| Quote #7
No one showed an instant's suspicion that Orlando was not the Orlando they had known. If any doubt there was in the human mind the action of the deer and the dogs would have been enough to dispel it, for the dumb creatures, as is well known, are far better judges both of identity and character than we are. (4.21)
This dovetails nicely with the elevated place nature holds in Orlando. While humans may be fallible and inconstant, nature never is.
| Quote #8
Couples trudged and plodded in the middle of the road indissolubly linked together. The woman's right hand was invariably passed through the man's left and her fingers were firmly gripped by his. […] Orlando could only suppose that some new discovery had been made about the race; that they were somehow stuck together, couple after couple, but who had made it and when, she could not guess. It did not seem to be Nature. She looked at the doves and the rabbits and the elk-hounds and she could not see that Nature had changed her ways or mended them, since the time of Elizabeth at least. There was no indissoluble alliance among the brutes that she could see. (5.26)
This passage supports the notion that nature is constant and never changing. Secondly, the passage implies that humans do not obey the laws of nature in Orlando; humanity and nature are separate and distinct.

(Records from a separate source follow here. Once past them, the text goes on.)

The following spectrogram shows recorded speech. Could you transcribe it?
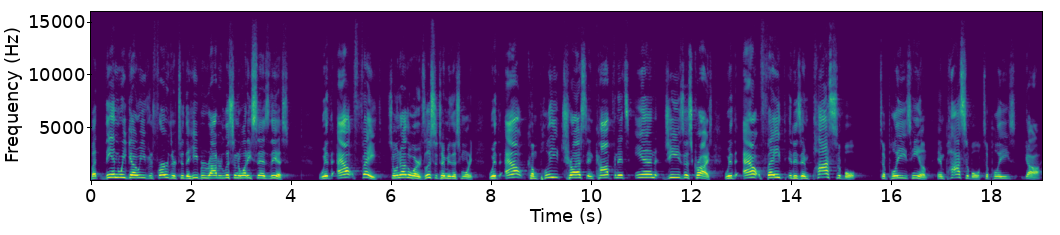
But then we go even further to the Hebrew writer. Listen to what he says this without faith. So, in other words, listen to me this morning. Without complete trust and confidence in Jesus Christ, without faith, it is impossible to please Him, impossible to please God.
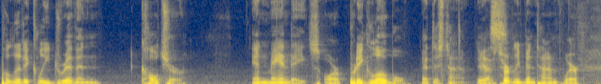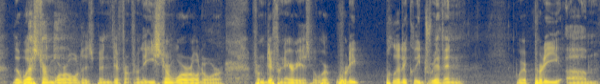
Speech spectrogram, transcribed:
politically driven culture and mandates are pretty global at this time. There have certainly been times where the Western world has been different from the Eastern world or from different areas, but we're pretty politically driven. We're pretty um,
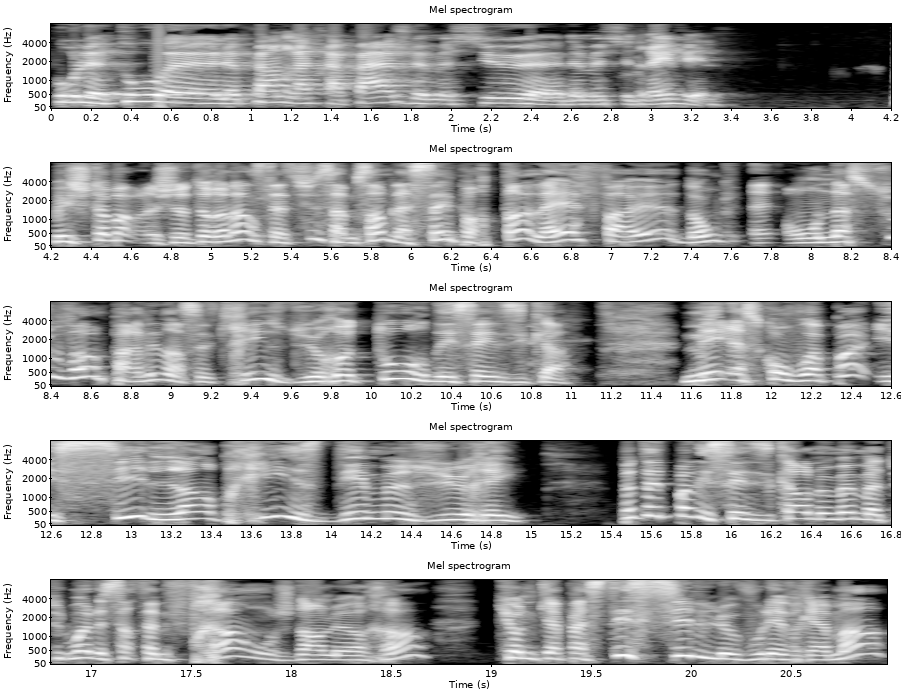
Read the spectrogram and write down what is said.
pour le taux, euh, le plan de rattrapage de Monsieur euh, de Monsieur Drainville. Mais justement, je te relance là-dessus, ça me semble assez important. La FAE, donc, euh, on a souvent parlé dans cette crise du retour des syndicats. Mais est-ce qu'on voit pas ici l'emprise démesurée? Peut-être pas les syndicats en eux-mêmes, à tout le moins de certaines franges dans leur rang, qui ont une capacité, s'ils le voulaient vraiment,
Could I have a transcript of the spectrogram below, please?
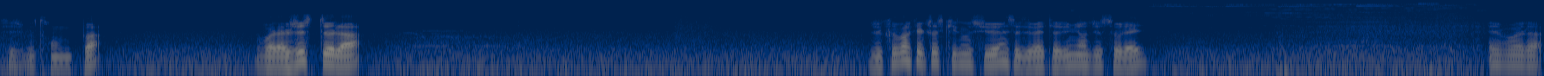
si je me trompe pas. Voilà, juste là. J'ai cru voir quelque chose qui nous suivait, mais ça devait être la lumière du soleil. Et voilà.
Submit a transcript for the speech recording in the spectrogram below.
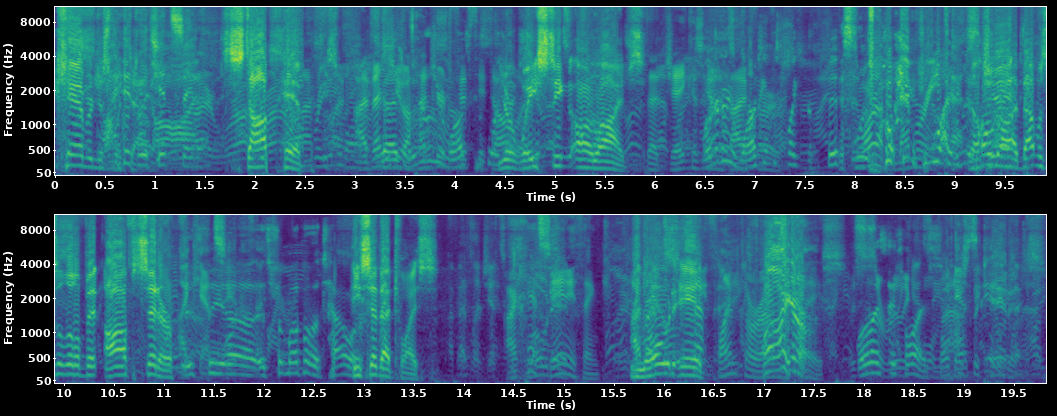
Cameron just went did down. Legit say that? Stop him. I bet you we're gonna be watching 150 You're wasting our lives. that Jake is We're gonna gonna be watching this like the fifth This is loop. more of memory. Hold on. That was a little bit off center. I can't see the uh, it. it's from up on the tower. He said that twice. I can't see anything. Load in. Fire! out of my face. This What is did I a say really cool map. the cannons.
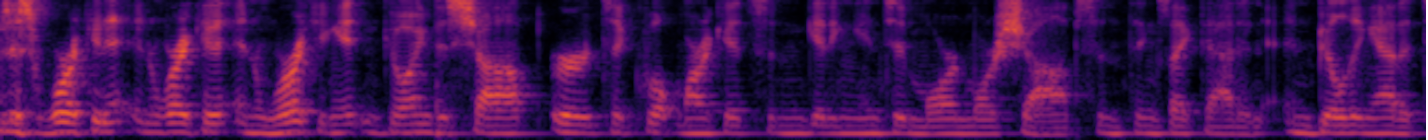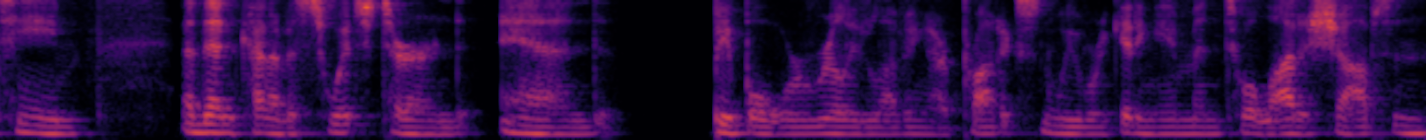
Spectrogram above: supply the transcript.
just working it and working it and working it and going to shop or to quilt markets and getting into more and more shops and things like that and, and building out a team and then kind of a switch turned and people were really loving our products and we were getting them into a lot of shops and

| Quote #9
For the first time in her life she turned with violence against nature. Elk-hounds and rose bushes were about her in profusion. But elk-hounds and rose bushes can none of them read. It is a lamentable oversight on the part of Providence which had never struck her before. Human beings alone are thus gifted. (6.22)
This is the one moment in the novel when nature is represented in a negative light and humans in a positive light.